[Data entries]
========

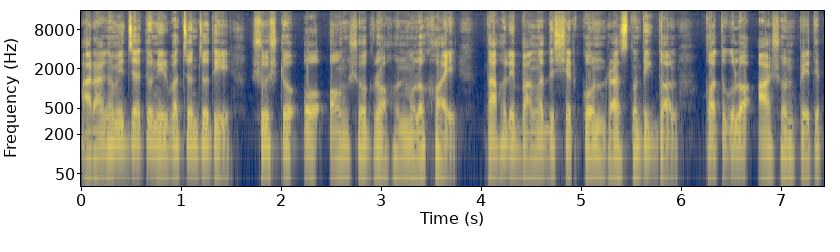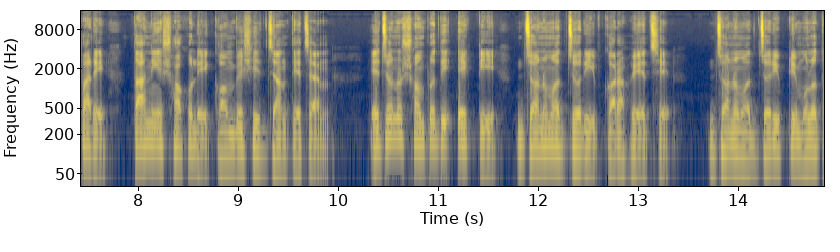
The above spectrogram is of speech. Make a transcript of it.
আর আগামী জাতীয় নির্বাচন যদি সুষ্ঠু ও অংশগ্রহণমূলক হয়, তাহলে বাংলাদেশের কোন রাজনৈতিক দল কতগুলো আসন পেতে পারে তা নিয়ে সকলে কম বেশি জানতে চান। এজন্য সম্প্রতি একটি জনমত জরিপ করা হয়েছে। জনমত জরিপটি মূলত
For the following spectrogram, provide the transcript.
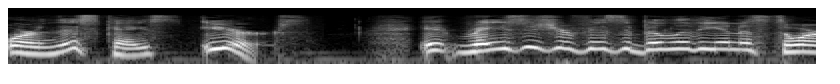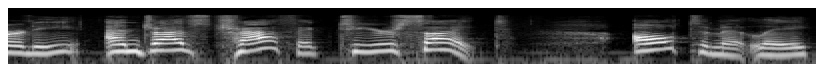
Or in this case, ears. It raises your visibility and authority and drives traffic to your site. Ultimately,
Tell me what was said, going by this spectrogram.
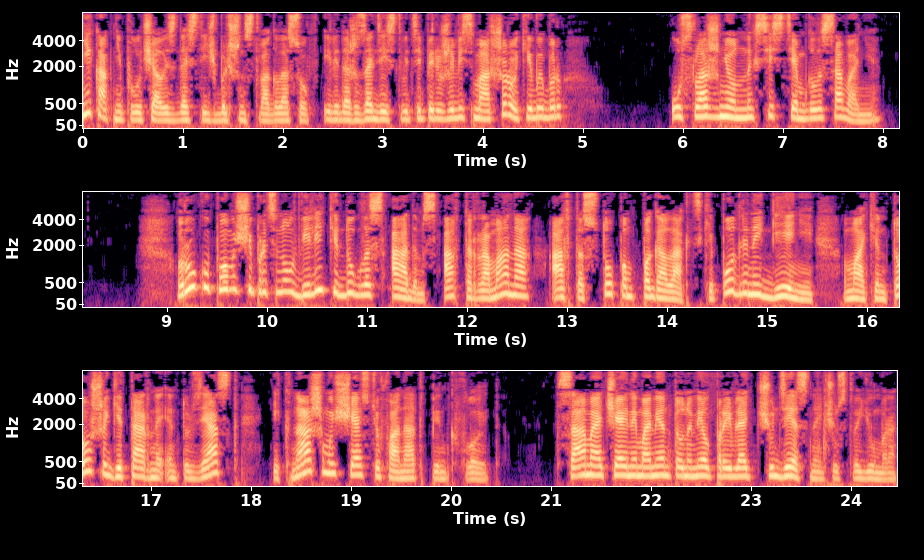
никак не получалось достичь большинства голосов или даже задействовать теперь уже весьма широкий выбор усложненных систем голосования. Руку помощи протянул великий Дуглас Адамс, автор романа «Автостопом по галактике», подлинный гений Макинтоша, гитарный энтузиаст и, к нашему счастью, фанат Пинк Флойд. В самый отчаянный момент он умел проявлять чудесное чувство юмора.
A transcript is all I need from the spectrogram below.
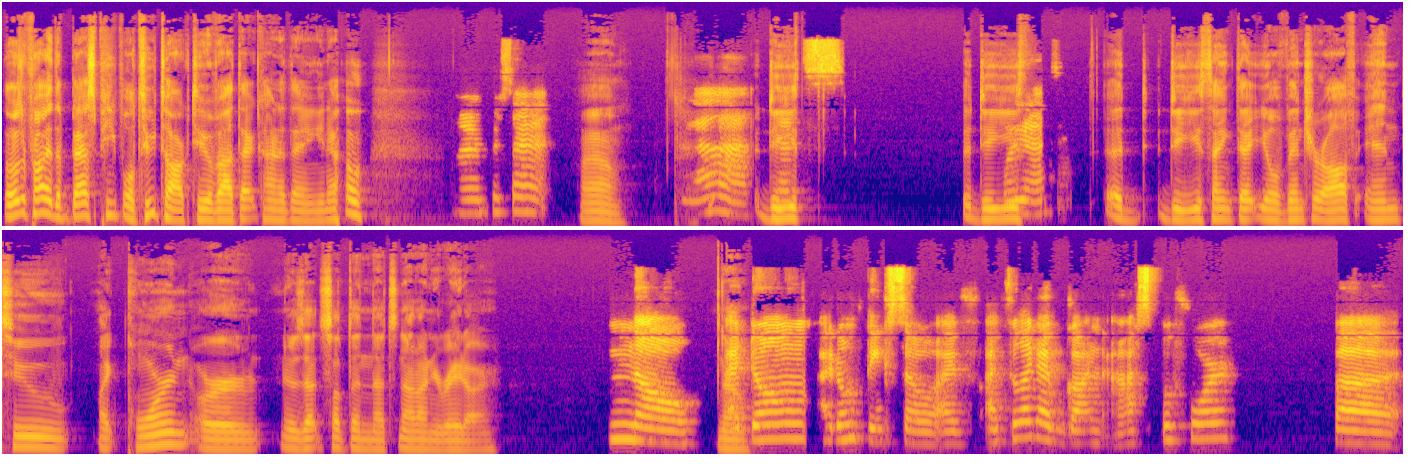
those are probably the best people to talk to about that kind of thing you know 100% wow yeah do you do you uh, do you think that you'll venture off into like porn or is that something that's not on your radar no, no, i don't i don't think so i've i feel like i've gotten asked before but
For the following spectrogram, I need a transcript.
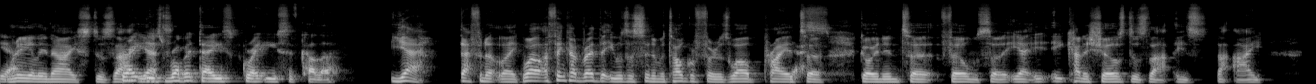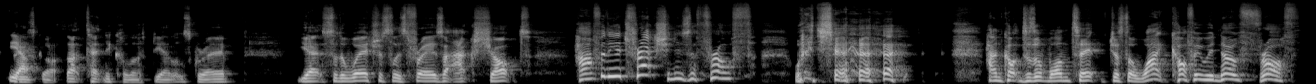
Yeah, really nice. Does that? great yes. use. Robert Day's great use of color. Yeah, definitely. Well, I think I'd read that he was a cinematographer as well prior to going into film. So yeah, it, it kind of shows does that is that eye that Yeah, he's got that technicolor. Yeah, it looks great. Yeah, so the waitress Liz Fraser acts shocked. Half of the attraction is a froth, which Hancock doesn't want it. Just a white coffee with no froth.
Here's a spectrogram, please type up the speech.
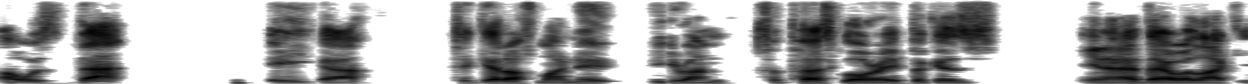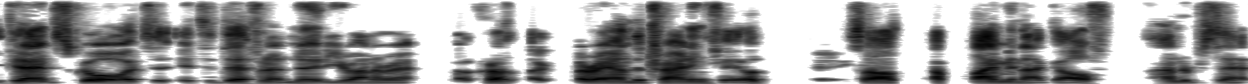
I was that eager to get off my nudie run for Perth Glory because you know they were like, if you don't score, it's a, it's a definite nudie run around across around the training field. So I'm blaming that golf, hundred percent.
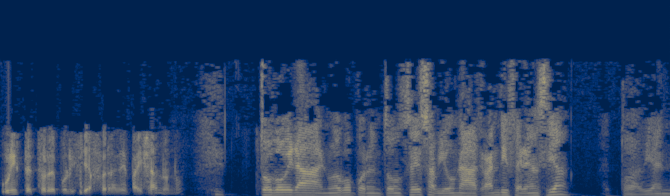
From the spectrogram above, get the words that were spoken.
un inspector de policía fuera de paisano, ¿no? Todo era nuevo por entonces, había una gran diferencia todavía en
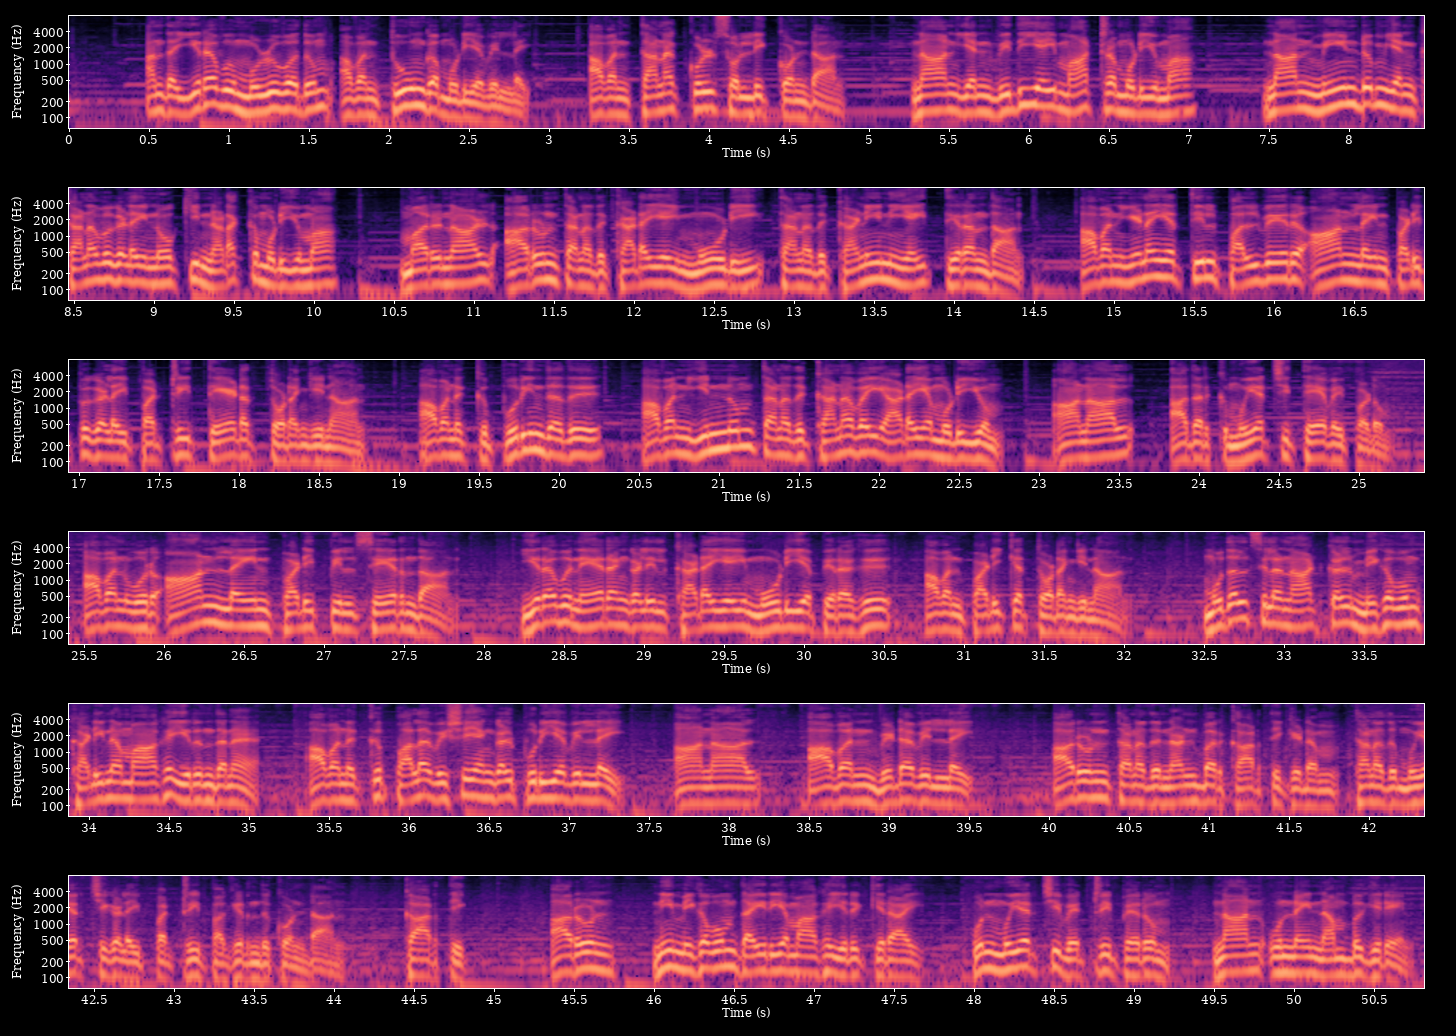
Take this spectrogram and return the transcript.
அந்த இரவு முழுவதும் அவன் தூங்க முடியவில்லை. அவன் தனக்குள் சொல்லிக் கொண்டான் நான் என் விதியை மாற்ற முடியுமா? நான் மீண்டும் என் கனவுகளை நோக்கி நடக்க முடியுமா? மறுநாள் அருண் தனது கடையை மூடி தனது கணினியை திறந்தான். அவன் இணையத்தில் பல்வேறு ஆன்லைன் படிப்புகளை பற்றி தேடத் தொடங்கினான். அவனுக்கு புரிந்தது அவன் இன்னும் தனது கனவை அடைய முடியும் ஆனால் அதற்கு முயற்சி தேவைப்படும். அவன் ஒரு ஆன்லைன் படிப்பில் சேர்ந்தான். இரவு நேரங்களில் கடையை மூடிய பிறகு அவன் படிக்கத் தொடங்கினான். முதல் சில நாட்கள் மிகவும் கடினமாக இருந்தன. அவனுக்கு பல விஷயங்கள் புரியவில்லை. ஆனால் அவன் விடவில்லை. அருண் தனது நண்பர் கார்த்திக்கிடம் தனது முயற்சிகளை பற்றி பகிர்ந்து கொண்டான். கார்த்திக் அருண் நீ மிகவும் தைரியமாக இருக்கிறாய். உன் முயற்சி வெற்றி பெறும். நான் உன்னை நம்புகிறேன்.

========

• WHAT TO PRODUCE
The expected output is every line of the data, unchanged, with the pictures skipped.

• RESPONSE AREA
The above spectrogram is of speech. Make a transcript of it.
আর আগামী জাতীয় নির্বাচন যদি সুষ্ঠু ও অংশগ্রহণমূলক হয়, তাহলে বাংলাদেশের কোন রাজনৈতিক দল কতগুলো আসন পেতে পারে তা নিয়ে সকলে কম বেশি জানতে চান। এজন্য সম্প্রতি একটি জনমত জরিপ করা হয়েছে। জনমত জরিপটি মূলত
For the following spectrogram, provide the transcript.
Or in this case, ears. It raises your visibility and authority and drives traffic to your site. Ultimately,
Tell me what was said, going by this spectrogram.
никак не получалось достичь большинства голосов или даже задействовать теперь уже весьма широкий выбор усложненных систем голосования. Руку помощи протянул великий Дуглас Адамс, автор романа «Автостопом по галактике», подлинный гений Макинтоша, гитарный энтузиаст и, к нашему счастью, фанат Пинк Флойд. В самый отчаянный момент он умел проявлять чудесное чувство юмора.
A transcript is all I need from the spectrogram below.
those are probably the best people to talk to about that kind of thing you know 100% wow yeah do you do you uh, do you think that you'll venture off into like porn or is that something that's not on your radar no, no, i don't i don't think so i've i feel like i've gotten asked before but
For the following spectrogram, I need a transcript.
Yeah, really nice. Does that? great yes. use. Robert Day's great use of color. Yeah, definitely. Well, I think I'd read that he was a cinematographer as well prior to going into film. So yeah, it, it kind of shows does that is that eye that Yeah, he's got that technicolor. Yeah, it looks great. Yeah, so the waitress Liz Fraser acts shocked. Half of the attraction is a froth, which Hancock doesn't want it. Just a white coffee with no froth.
Here's a spectrogram, please type up the speech.
I was that eager to get off my nudie run for Perth Glory because you know they were like, if you don't score, it's a, it's a definite nudie run around across around the training field. So I'm blaming that golf, hundred percent.
From the spectrogram above, get the words that were spoken.
un inspector de policía fuera de paisano, ¿no? Todo era nuevo por entonces, había una gran diferencia todavía en
Take this spectrogram and return the transcript.
அந்த இரவு முழுவதும் அவன் தூங்க முடியவில்லை. அவன் தனக்குள் சொல்லிக் கொண்டான் நான் என் விதியை மாற்ற முடியுமா? நான் மீண்டும் என் கனவுகளை நோக்கி நடக்க முடியுமா? மறுநாள் அருண் தனது கடையை மூடி தனது கணினியை திறந்தான். அவன் இணையத்தில் பல்வேறு ஆன்லைன் படிப்புகளை பற்றி தேடத் தொடங்கினான். அவனுக்கு புரிந்தது அவன் இன்னும் தனது கனவை அடைய முடியும் ஆனால் அதற்கு முயற்சி தேவைப்படும். அவன் ஒரு ஆன்லைன் படிப்பில் சேர்ந்தான். இரவு நேரங்களில் கடையை மூடிய பிறகு அவன் படிக்கத் தொடங்கினான். முதல் சில நாட்கள் மிகவும் கடினமாக இருந்தன. அவனுக்கு பல விஷயங்கள் புரியவில்லை. ஆனால் அவன் விடவில்லை. அருண் தனது நண்பர் கார்த்திக்கிடம் தனது முயற்சிகளை பற்றி பகிர்ந்து கொண்டான். கார்த்திக் அருண் நீ மிகவும் தைரியமாக இருக்கிறாய். உன் முயற்சி வெற்றி பெறும். நான் உன்னை நம்புகிறேன்.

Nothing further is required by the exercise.